Lithographs are an affordable option for art collectors on a budget. They can be produced in large quantities, making them more widely available. However, they have limited texture, which can be a turn-off for collectors who value the tactile qualities of art. They are also less durable and may fade over time when exposed to sunlight or harsh environmental conditions.
On the other hand, oleographs are a beautiful and durable option that produce highly saturated and vibrant colors. The printing process involves layers of paint on top of the paper, which makes them more long-lasting than lithographs. However, they can be expensive due to the intricate printing process involved, and they may be more difficult to find on the market since many were produced in the early 20th century.

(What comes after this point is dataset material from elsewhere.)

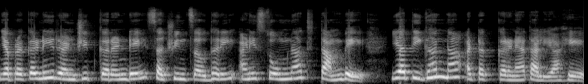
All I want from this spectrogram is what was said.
या प्रकरणी रणजित करंडे सचिन चौधरी आणि सोमनाथ तांबे या तिघांना अटक करण्यात आली आहे.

When deciding between lithographs and oleographs, it’s important to consider your budget, the availability of the piece, and your preference for texture and durability. And, as with any art investment, it’s wise to keep an eye on market trends and consult with experts before making a purchase.
How to Buy Lithographs & Oleographs
When it comes to purchasing lithographs and oleographs, it’s crucial to be able to authenticate and identify the prints to ensure you get your money’s worth. Here are some tips I have gathered that can be helpful:
- Research the Artist: Start by delving into the artist’s background, style, and reputation. Knowing these details will help you appreciate their work better and determine if it’s worth investing in.
- Check the Condition: Inspect the print closely for any signs of damage, discoloration, or fading, as these can significantly affect its value and appeal.
- Look for Edition Information: Always look for information like the print number, signature, and date, as these will help you determine the rarity and value of the print.
- Consider the Paper or Canvas: The type of paper or canvas used can also impact the print’s worth. Opt for high-quality, archival, acid-free paper or canvas, which can endure the test of time better than low-quality materials.
- Get an Appraisal: When in doubt, get an expert opinion from a professional appraiser, who can confirm the print’s authenticity and value.
As for where to purchase lithographs and oleographs, here are some options to consider:
- Art Galleries: Visit art galleries to view a wide range of prints and get a feel for various artists’ styles. You can also seek advice from art professionals who can assist you in selecting the perfect print.
- Online Marketplaces: Online marketplaces such as Saatchi Art offer an abundance of lithographs and oleographs. However, when shopping online, make sure to read seller reviews and check their return policy before making a purchase.
- Auctions: Auction houses are a great place to find rare and valuable prints, but research thoroughly beforehand to ensure you’re getting a good deal.
Conclusion: Oleographs vs Lithographs
As we explored, although lithographs and oleographs share similar materials, their production techniques are distinct. Collectively, lithographs and oleographs appeal to art collectors, each for their unique qualities. Lithographs are known for their delicate lines and nuanced tonal variations, while oleographs are admired for their vibrant hues and intricate details.
Furthermore, learning about the history and popularity of these prints can deepen your understanding of their importance and worth. Whether you have a preference for lithographs or oleographs, knowing the differences between the two can help you make an informed decision when selecting a print for your collection.
The world of lithographs and oleographs is a fascinating and dynamic one, and I encourage you to explore it further to discover your own preferences and appreciation for these valuable works of art.